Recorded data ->
------------------------------------
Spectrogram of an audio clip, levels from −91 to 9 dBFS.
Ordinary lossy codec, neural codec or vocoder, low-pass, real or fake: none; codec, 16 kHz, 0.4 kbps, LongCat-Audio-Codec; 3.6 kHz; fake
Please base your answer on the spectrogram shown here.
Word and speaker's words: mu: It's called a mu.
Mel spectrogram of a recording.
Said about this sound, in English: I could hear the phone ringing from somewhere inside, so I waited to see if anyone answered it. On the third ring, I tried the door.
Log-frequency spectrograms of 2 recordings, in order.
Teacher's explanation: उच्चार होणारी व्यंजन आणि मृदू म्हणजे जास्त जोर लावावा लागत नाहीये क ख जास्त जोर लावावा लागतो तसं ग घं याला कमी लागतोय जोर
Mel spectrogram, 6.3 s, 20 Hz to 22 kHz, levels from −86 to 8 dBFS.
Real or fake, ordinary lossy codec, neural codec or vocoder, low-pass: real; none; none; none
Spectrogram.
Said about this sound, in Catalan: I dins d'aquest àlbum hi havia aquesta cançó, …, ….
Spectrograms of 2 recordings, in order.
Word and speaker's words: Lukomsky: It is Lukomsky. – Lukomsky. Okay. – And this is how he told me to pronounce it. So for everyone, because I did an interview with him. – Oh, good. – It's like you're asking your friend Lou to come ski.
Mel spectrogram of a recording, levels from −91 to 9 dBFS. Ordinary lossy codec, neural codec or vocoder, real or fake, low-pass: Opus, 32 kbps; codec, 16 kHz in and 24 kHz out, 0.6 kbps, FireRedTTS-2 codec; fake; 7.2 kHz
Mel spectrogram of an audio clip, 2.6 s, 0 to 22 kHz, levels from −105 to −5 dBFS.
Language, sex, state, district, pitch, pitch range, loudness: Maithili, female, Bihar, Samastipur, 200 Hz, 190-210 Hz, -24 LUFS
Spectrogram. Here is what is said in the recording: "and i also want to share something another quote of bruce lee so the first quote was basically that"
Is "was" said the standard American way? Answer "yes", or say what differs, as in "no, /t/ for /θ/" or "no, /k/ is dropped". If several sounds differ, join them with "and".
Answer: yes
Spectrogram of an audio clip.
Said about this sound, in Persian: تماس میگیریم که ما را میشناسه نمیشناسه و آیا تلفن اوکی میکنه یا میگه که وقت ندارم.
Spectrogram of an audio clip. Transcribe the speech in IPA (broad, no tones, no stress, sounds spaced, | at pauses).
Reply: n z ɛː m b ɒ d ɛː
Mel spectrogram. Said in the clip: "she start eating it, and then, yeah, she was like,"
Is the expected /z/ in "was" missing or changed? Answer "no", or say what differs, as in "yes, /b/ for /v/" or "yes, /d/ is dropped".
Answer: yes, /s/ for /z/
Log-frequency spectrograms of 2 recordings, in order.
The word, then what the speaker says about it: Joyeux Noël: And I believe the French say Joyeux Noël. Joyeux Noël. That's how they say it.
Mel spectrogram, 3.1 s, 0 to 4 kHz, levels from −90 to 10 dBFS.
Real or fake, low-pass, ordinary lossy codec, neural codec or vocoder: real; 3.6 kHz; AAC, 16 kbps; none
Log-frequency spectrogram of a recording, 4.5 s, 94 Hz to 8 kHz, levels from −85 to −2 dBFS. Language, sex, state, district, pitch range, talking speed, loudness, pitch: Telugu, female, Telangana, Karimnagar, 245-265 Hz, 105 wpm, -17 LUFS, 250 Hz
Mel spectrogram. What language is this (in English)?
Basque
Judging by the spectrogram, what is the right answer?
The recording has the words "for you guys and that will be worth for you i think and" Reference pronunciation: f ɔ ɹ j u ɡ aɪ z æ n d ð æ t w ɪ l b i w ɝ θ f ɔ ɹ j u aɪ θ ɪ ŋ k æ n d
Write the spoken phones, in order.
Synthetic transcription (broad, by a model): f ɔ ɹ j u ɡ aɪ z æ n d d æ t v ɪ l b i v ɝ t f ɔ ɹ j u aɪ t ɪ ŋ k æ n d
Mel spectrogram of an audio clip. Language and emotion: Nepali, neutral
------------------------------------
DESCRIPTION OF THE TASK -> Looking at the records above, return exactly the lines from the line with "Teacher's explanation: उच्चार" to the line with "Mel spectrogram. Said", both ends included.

REPLY TO THE TASK ->
Teacher's explanation: उच्चार होणारी व्यंजन आणि मृदू म्हणजे जास्त जोर लावावा लागत नाहीये क ख जास्त जोर लावावा लागतो तसं ग घं याला कमी लागतोय जोर
Mel spectrogram, 6.3 s, 20 Hz to 22 kHz, levels from −86 to 8 dBFS.
Real or fake, ordinary lossy codec, neural codec or vocoder, low-pass: real; none; none; none
Spectrogram.
Said about this sound, in Catalan: I dins d'aquest àlbum hi havia aquesta cançó, …, ….
Spectrograms of 2 recordings, in order.
Word and speaker's words: Lukomsky: It is Lukomsky. – Lukomsky. Okay. – And this is how he told me to pronounce it. So for everyone, because I did an interview with him. – Oh, good. – It's like you're asking your friend Lou to come ski.
Mel spectrogram of a recording, levels from −91 to 9 dBFS. Ordinary lossy codec, neural codec or vocoder, real or fake, low-pass: Opus, 32 kbps; codec, 16 kHz in and 24 kHz out, 0.6 kbps, FireRedTTS-2 codec; fake; 7.2 kHz
Mel spectrogram of an audio clip, 2.6 s, 0 to 22 kHz, levels from −105 to −5 dBFS.
Language, sex, state, district, pitch, pitch range, loudness: Maithili, female, Bihar, Samastipur, 200 Hz, 190-210 Hz, -24 LUFS
Spectrogram. Here is what is said in the recording: "and i also want to share something another quote of bruce lee so the first quote was basically that"
Is "was" said the standard American way? Answer "yes", or say what differs, as in "no, /t/ for /θ/" or "no, /k/ is dropped". If several sounds differ, join them with "and".
Answer: yes
Spectrogram of an audio clip.
Said about this sound, in Persian: تماس میگیریم که ما را میشناسه نمیشناسه و آیا تلفن اوکی میکنه یا میگه که وقت ندارم.
Spectrogram of an audio clip. Transcribe the speech in IPA (broad, no tones, no stress, sounds spaced, | at pauses).
Reply: n z ɛː m b ɒ d ɛː
Mel spectrogram. Said in the clip: "she start eating it, and then, yeah, she was like,"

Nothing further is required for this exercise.